A "scientific guess" is how Randolph County Commission President Mike Taylor defines the process of estimating expenses for the coming year's budget. While his description is right on target, it also sheds some light on the responsibility government leaders take when deciding how to distribute public funds.
Having an idea of how much money is coming in is the easy part. Trying to determine how much will go out is a whole different story. With that comes a lot of planning, consideration of variable factors and the inclusion of a safety net for the unknown.
Taylor cited future gasoline prices as an example of what often has to be "guessed." In this case, a higher-than-anticipated amount was used to cover potential costs. In the event all of that money isn't needed, it will go back into the following year's budget.
The commission hopes to avoid raising taxes and still fund as many agencies and organizations as possible, while maintaining the county's fiscal health, Taylor said. Yes, these decisions are difficult, and sometimes can be unpopular.
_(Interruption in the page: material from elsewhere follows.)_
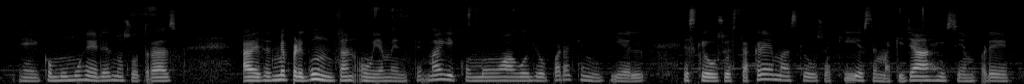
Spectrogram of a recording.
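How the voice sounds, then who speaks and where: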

What's important is that the people in charge of taxpayers' money maintain trust by not overspending. Luckily, in Randolph County that responsibility is taken seriously, and the county doesn't spend what it doesn't have. Residents should keep that in mind as they follow budget proceedings.